See the file "LICENSE.txt" (Tcl/Tk License) for information on usage and redistribution of this file, and for a DISCLAIMER OF ALL WARRANTIES.

TIP: Higher-order functions in Tcl

I am preparing a TIP based on the control::functional module.

Twylite 2010-04-02: This page is a summary of selected contributions made by many individuals to the Tclers Wiki and other Tcl-related projects, which I have massaged into a proposal that is hopefully broad in application and consistent with the features and practices of Tcl 8.6.



    set cmdprefix [list cmd arg1 arg2 ...]
    proc curry {func args} {
      # Conceptual implementation
      lappend func {*}$args
    proc lambda {arglist body} {
      # Conceptual implementation
      set ns [uplevel 1 namespace current]
      list apply [list $arglist $body $ns]

Ideas and related work

proc extensions as an alternative to lambda

Rather than define a new command lambda, we could extend proc to handle unnamed procs. NEM's proc replacement does exactly this, supporting anonymous functions and ensembles.

Better support for optional arguments

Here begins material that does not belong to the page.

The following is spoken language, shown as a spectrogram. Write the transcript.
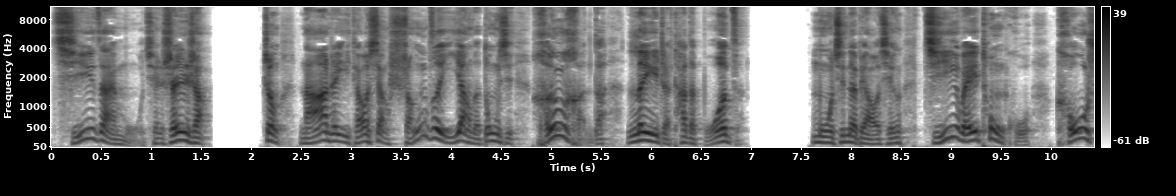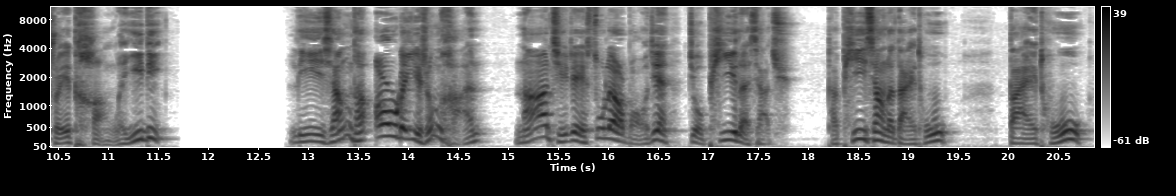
骑在母亲身上。正拿着一条像绳子一样的东西，狠狠地勒着他的脖子。母亲的表情极为痛苦，口水淌了一地。李翔他嗷的一声喊，拿起这塑料宝剑就劈了下去。他劈向了歹徒，歹徒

Partial application of arguments from the left (as in the proposed implementation of curry) points to a requirement to handle optional arguments towards the left end of the argument list. Tcl currently only supports optional and variadic arguments the the right of the argument list.

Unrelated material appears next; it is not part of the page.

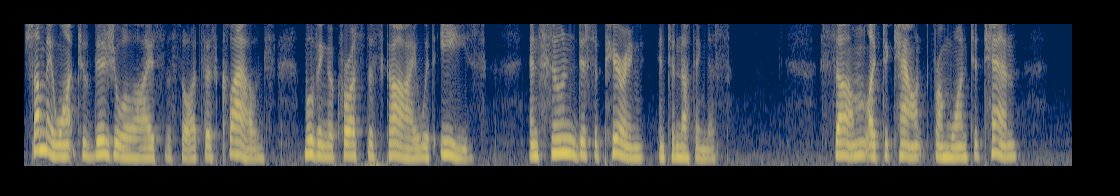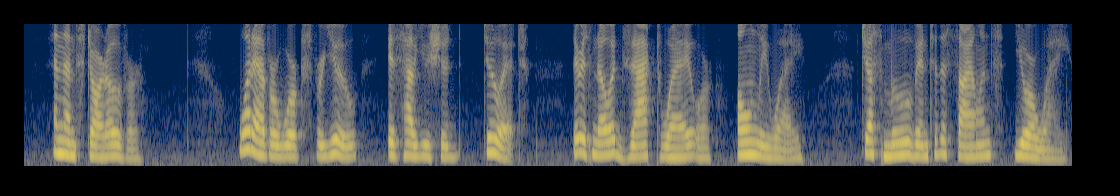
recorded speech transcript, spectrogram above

TIP #288 attempts to improve the situation with variadic arguments (args), but doesn't go far enough. control::range for example has arguments ?from? to ?step?, and the current implementation must use args and switch -- [llength $args] to produce the correct behaviour.

An argument assignment algorihtm that may provide a solution:

  1. "arglist" is the specified arguments to the proc.
  2. let i = 0.
  3. Scan arglist from the left, assigning to each non-optional argument the index [incr i].
  4. let minargs = i.
  5. Scan arglist from the left again, assigning to each optional argument (other than args) the index [incr i].
  6. let maxargs = i.
  7. if "args" is in the arglist then let maxargs = MAX_INT.
  8. "actualargs" is the list of arguments provided at the time the proc is called.
  9. if actualargs is shorter than minargs then ERROR.
  10. if actualargs is longer than maxargs then ERROR.
  11. for each argname in arglist: if ( length of actualargs >= index i of argname ) then assign the first element of actualargs to argname; else use the default value for argname.

What is attractive about this algorithm is that it is intuitive (for a left-to-right reader), handles optional and variadic args in any position in the arglist, and can be separated into preprocessing step that runs once with an efficient runtime step to assign the arguments.